I’d just like to point out that many of the things ID proponents say we can’t account for the origin of, we can in fact account for the origin of. There are actually accounts for the origin of the spliceosome, the flagellum, the nuclear pore complex and the nuclear envelope, and so on. Accounts that draw on well-established mechanisms of evolution (hint: it’s almost always some combination mutations and natural selection, perhaps with a bit of HGT from endosymbiont to host thrown in).
The problem here is how ID proponents respond when such accounts are actually given, which betray a fundamental misunderstanding about the nature of science and reasoning about the past. When we talk about what happened in history before anyone was around to observe and record it, the only thing we can do is inference to the best explanation. Meaning we draw from mechanisms we think we understand and have reason to believe were in operation in the past too, and use those and the data we have to piece together how X came into existence.
And this is where it all goes wrong for IDcreationists. They’ll say we don’t have a detailed step-by-step account for the origin of X, and then when we provide that they call it a “just so story”, declare that the sequence of events described is so unlikely so as to be miraculous, and then they demand we prove that it really happened in history because, they say, it’s just “speculation” and we can’t “prove it happened like that”.
But what do they propose as an alternative? Design, as in the word and nothing else. No details, no reasoning, nothing. Their alternative amounts to uttering or typing the word ‘design’ into a browser window. And for them too the issue remains, that they’re attempting to account for events which happened in the past, and which they couldn’t ever hope to demonstrate in the way they demand it be demonstrated for evolution. So first and foremost they have a double standard.
They will accept and believe their own ad-hoc conjectures with literally zero explanatory power, while also being COMPLETELY unable to determine the probability of the things being designed, yet demand that biologists give Bayesian prior probability estimates for their proposed scenarios.
If those scenarios are actually provided, they will declare it unsubstantiated speculation dreamt up out of fear and hate of God and a “prior commitment to materialism” when scientists use established evolutionary mechanisms and comparative genetics to draw up a scenario for the evolutionary origin of X.
This whole thing is ridiculous.
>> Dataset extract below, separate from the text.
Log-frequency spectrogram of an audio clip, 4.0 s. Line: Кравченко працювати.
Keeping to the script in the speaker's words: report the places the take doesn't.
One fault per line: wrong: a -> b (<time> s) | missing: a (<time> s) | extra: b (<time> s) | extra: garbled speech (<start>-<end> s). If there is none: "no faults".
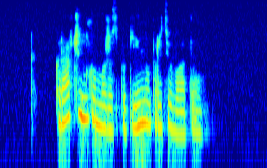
extra: може спокійно (1.4 s)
I could write a long post on the origin of the spliceosomal complex and the Prp8 protein, and draw on many lines of evidence and causal reasoning from mutation and natural selection for why it came to exist, grew to it’s current size and so on. But I can’t travel in time and prove that this is what really happened.
I have to bring up the Mt Everest analogy here again because there’s no in principle difference between how geologists versus biologists reason about the past. Scientists use well-understood causal forces/processes (plate tectonics, wind and erosion, gravity, thermal pressure, convection etc.) to explain how some extremely unlikely assemblage of atoms came into existence.
We call it the Mt Everest. We have no problem accepting that there is some extremely unlikely combination of how the wind blew, how convection took place deep in the Earth’s mantle, and how the crust was shaped by erosional forces, and the pressure of drifting colliding continents, that explains how we ended up with the incalculably unlikely arrangement we call the Mt Everest. Hundreds of millions of years ago.
We can’t travel back in time to see it happen again, we just can’t. We have to make that inference to the best explanation. For every single atom in the structure and it’s current position in the whole thing. How did this particular calcium atom come to rest in this position? How about that silicium atom a kilometer below it? Think of the world-history it had to go through to get to where it is. What explains it’s position? Why did it not end up one centimeter to the left? Four angströms more north? What would be the Bayesian prior probability of the explanation we would have to come up with to account for the entire mountain? And yet we understand that it was, in fact, made by blind dumb pressure propagating through rock. A superficial and ad-hoc answer that doesn’t really explain anything in much detail except to say “lots of rock was pushed together and some of it was pushed up”. And yet we’re fine with it. That does, in principle, explain all of it. And we can see how there is some explanation, at the atomic level, for why some atom ended up where it did even if we couldn’t ever hope to know.
But we move to biology and suddenly people’s heads explode. Though nothing has really changed here. The explanations are again inferences using causal forces and processes seen operating in the present. Mutations happen, carriers exhibit biased reproductive success due to the fitness effects of those mutations. The types of mutations have different molecular results. Some are duplications, others are point mutations, some are deletions etc. etc. We make an inference to the best explanation by drawing on these causal forces, combined with comparisons of the genomes of many organisms, to give the best explanation for the larger pattern of how genes are distributed in populations, and from this how some structure evolved.
But now people’s standards have changed. It’s biology, it’s about them and their own history and the myths and stories they were brought up with. Suddenly great^nth grand-dad far enough back was a non-human ape, or a fish, or something no more complex than slime mold, and that’s not a welcome thought. And so they’re suddenly demanding fatutous probability estimates and ultra complicated models just so they can call them “just so stories” and demand time-travel scenarios. You can’t create the flagellum again from scratch. No, I can’t. I also can’t re-create the Mt Everest again from scratch, but you were fine with that one.